> Task instructions: Write out the entries exactly, leaving out every picture.

> Exercise inputs:
========

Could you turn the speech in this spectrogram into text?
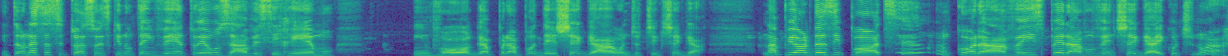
Então, nessas situações que não tem vento, eu usava esse remo em voga para poder chegar onde eu tinha que chegar. Na pior das hipóteses, ancorava e esperava o vento chegar e continuar.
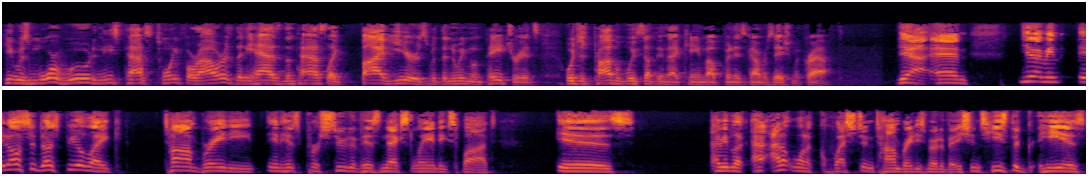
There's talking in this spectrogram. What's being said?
he was more wooed in these past 24 hours than he has in the past like five years with the New England Patriots, which is probably something that came up in his conversation with Kraft. Yeah. And, you know, I mean, it also does feel like, Tom Brady in his pursuit of his next landing spot is, I mean, look, I, I don't want to question Tom Brady's motivations. He's the, he is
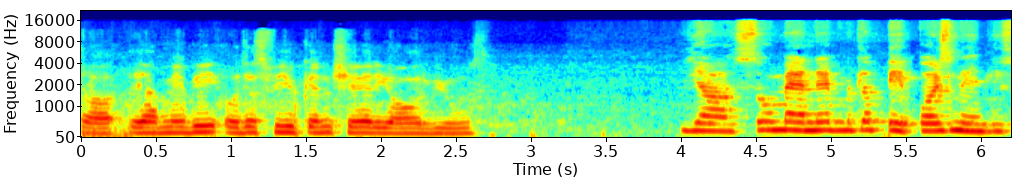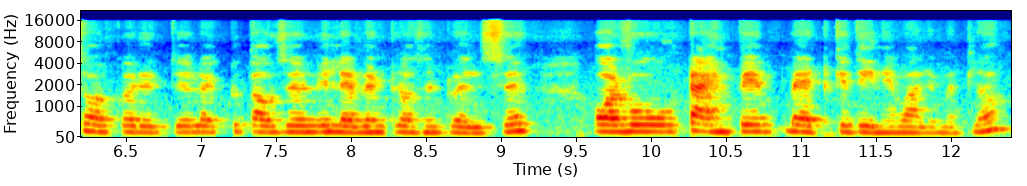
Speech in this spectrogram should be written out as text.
Uh, yeah, maybe Ojasvi, you can share your views. या सो मैंने मतलब पेपर्स मेनली सॉल्व कर रहे थे लाइक 2011 2012 से। और वो टाइम पे बैठ के देने वाले मतलब।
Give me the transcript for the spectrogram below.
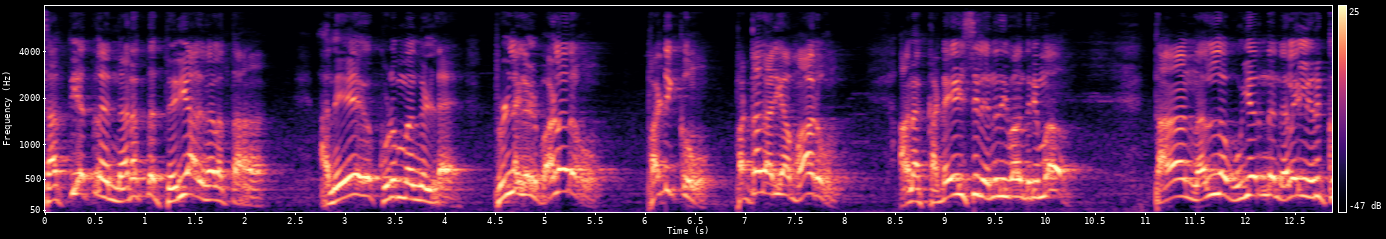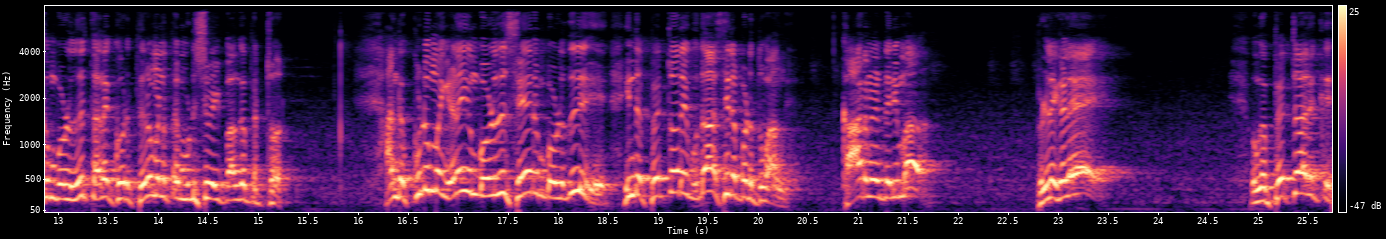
சத்தியத்தில் நடத்த தெரியாதனால தான் அநேக குடும்பங்களில் பிள்ளைகள் வளரும் படிக்கும் பட்டதாரியாக மாறும். ஆனால் கடைசியில் என்ன செய்வாங்க தெரியுமா? தான் நல்ல உயர்ந்த நிலையில் இருக்கும் பொழுது தனக்கு ஒரு திருமணத்தை முடிச்சு வைப்பாங்க பெற்றோர். அந்த குடும்பம் இணையும் பொழுது சேரும் பொழுது இந்த பெற்றோரை உதாசீனப்படுத்துவாங்க. காரணம் தெரியுமா? பிள்ளைகளே உங்கள் பெற்றோருக்கு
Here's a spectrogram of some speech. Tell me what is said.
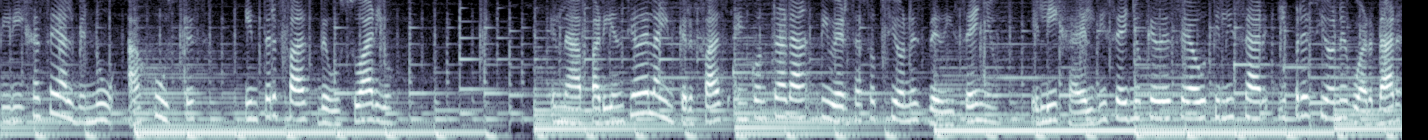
Diríjase al menú Ajustes, Interfaz de usuario. En la apariencia de la interfaz encontrará diversas opciones de diseño. Elija el diseño que desea utilizar y presione Guardar.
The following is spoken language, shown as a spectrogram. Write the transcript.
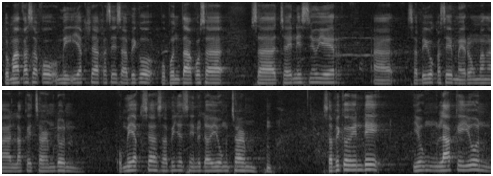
tumakas ako, umiiyak siya kasi sabi ko pupunta ako sa sa Chinese New Year. Ah, sabi ko kasi mayroong mga lucky charm doon. Umiyak siya, sabi niya sino daw yung charm. sabi ko hindi, yung lucky yun.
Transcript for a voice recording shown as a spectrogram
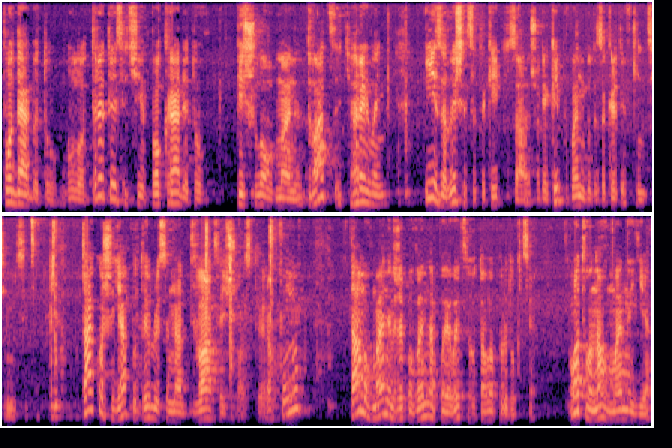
по дебету було 3 тисячі, по кредиту пішло в мене 20 гривень, і залишиться такий залишок, який повинен бути закритий в кінці місяця. Також я подивлюся на 26 рахунок. Там в мене вже повинна появитися готова продукція. От вона в мене є.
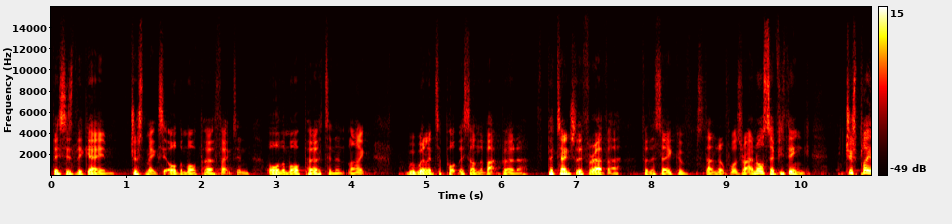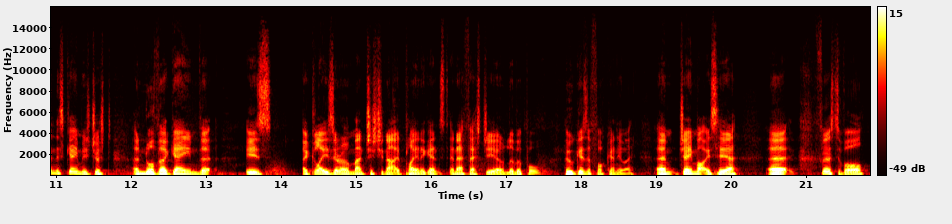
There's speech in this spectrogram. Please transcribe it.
this is the game just makes it all the more perfect and all the more pertinent. Like we're willing to put this on the back burner potentially forever for the sake of standing up for what's right. And also, if you think just playing this game is just another game that is a Glazer-owned Manchester United playing against an FSG-owned Liverpool, who gives a fuck anyway? Um, Jay Mott is here. Uh, first of all,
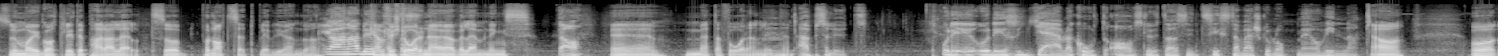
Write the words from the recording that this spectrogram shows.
Så de har ju gått lite parallellt, så på något sätt blev det ju ändå, Ja, han hade kan förstå den här överlämnings Ja, eh, metaforen lite. Mm, absolut. Och det, och det är så jävla coolt att avsluta sitt sista världscuplopp med att vinna. Ja, och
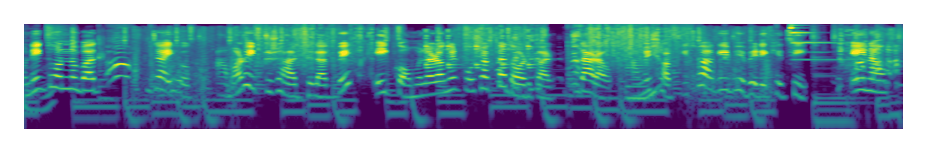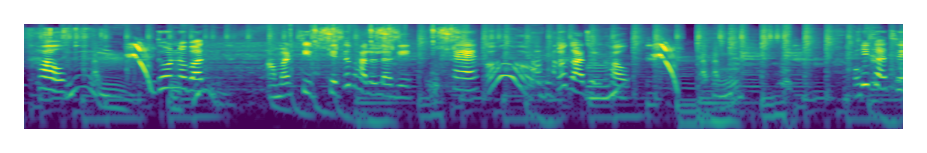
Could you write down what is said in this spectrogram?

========

> Response area:
Could you turn the speech in this spectrogram into text?
Então, nessas situações que não tem vento, eu usava esse remo em voga para poder chegar onde eu tinha que chegar. Na pior das hipóteses, ancorava e esperava o vento chegar e continuar.
There's talking in this spectrogram. What's being said?
he was more wooed in these past 24 hours than he has in the past like five years with the New England Patriots, which is probably something that came up in his conversation with Kraft. Yeah. And, you know, I mean, it also does feel like, Tom Brady in his pursuit of his next landing spot is, I mean, look, I, I don't want to question Tom Brady's motivations. He's the, he is
Speech in this spectrogram should be written out as text.
Uh, yeah, maybe Ojasvi, you can share your views. या सो मैंने मतलब पेपर्स मेनली सॉल्व कर रहे थे लाइक 2011 2012 से। और वो टाइम पे बैठ के देने वाले मतलब।
Give me the transcript for the spectrogram below.
சத்தியத்தில் நடத்த தெரியாதனால தான் அநேக குடும்பங்களில் பிள்ளைகள் வளரும் படிக்கும் பட்டதாரியாக மாறும். ஆனால் கடைசியில் என்ன செய்வாங்க தெரியுமா? தான் நல்ல உயர்ந்த நிலையில் இருக்கும் பொழுது தனக்கு ஒரு திருமணத்தை முடிச்சு வைப்பாங்க பெற்றோர். அந்த குடும்பம் இணையும் பொழுது சேரும் பொழுது இந்த பெற்றோரை உதாசீனப்படுத்துவாங்க. காரணம் தெரியுமா? பிள்ளைகளே உங்கள் பெற்றோருக்கு
Here's a spectrogram of some speech. Tell me what is said.
Diríjase al menú Ajustes, Interfaz de usuario. En la apariencia de la interfaz encontrará diversas opciones de diseño. Elija el diseño que desea utilizar y presione Guardar.
The following is spoken language, shown as a spectrogram. Write the transcript.
tumakas ako, umiiyak siya kasi sabi ko pupunta ako sa sa Chinese New Year. Ah, sabi ko kasi mayroong mga lucky charm doon. Umiyak siya, sabi niya sino daw yung charm. sabi ko hindi, yung lucky yun.
Transcript for a voice recording shown as a spectrogram
по дебету було 3 тисячі, по кредиту пішло в мене 20 гривень, і залишиться такий залишок, який повинен бути закритий в кінці місяця. Також я подивлюся на 26 рахунок. Там в мене вже повинна появитися готова продукція. От вона в мене є.
There's speech in this spectrogram. Please transcribe it.
this is the game just makes it all the more perfect and all the more pertinent. Like we're willing to put this on the back burner potentially forever for the sake of standing up for what's right. And also, if you think just playing this game is just another game that is a Glazer-owned Manchester United playing against an FSG-owned Liverpool, who gives a fuck anyway? Um, Jay Mott is here. Uh, first of all,
Write the words from the recording that this spectrogram shows.
Så de har ju gått lite parallellt, så på något sätt blev det ju ändå, Ja, han hade kan förstå den här överlämnings Ja, eh, metaforen lite. Mm, absolut. Och det, och det är så jävla coolt att avsluta sitt sista världscuplopp med att vinna. Ja, och
Could you write down what is said in this spectrogram?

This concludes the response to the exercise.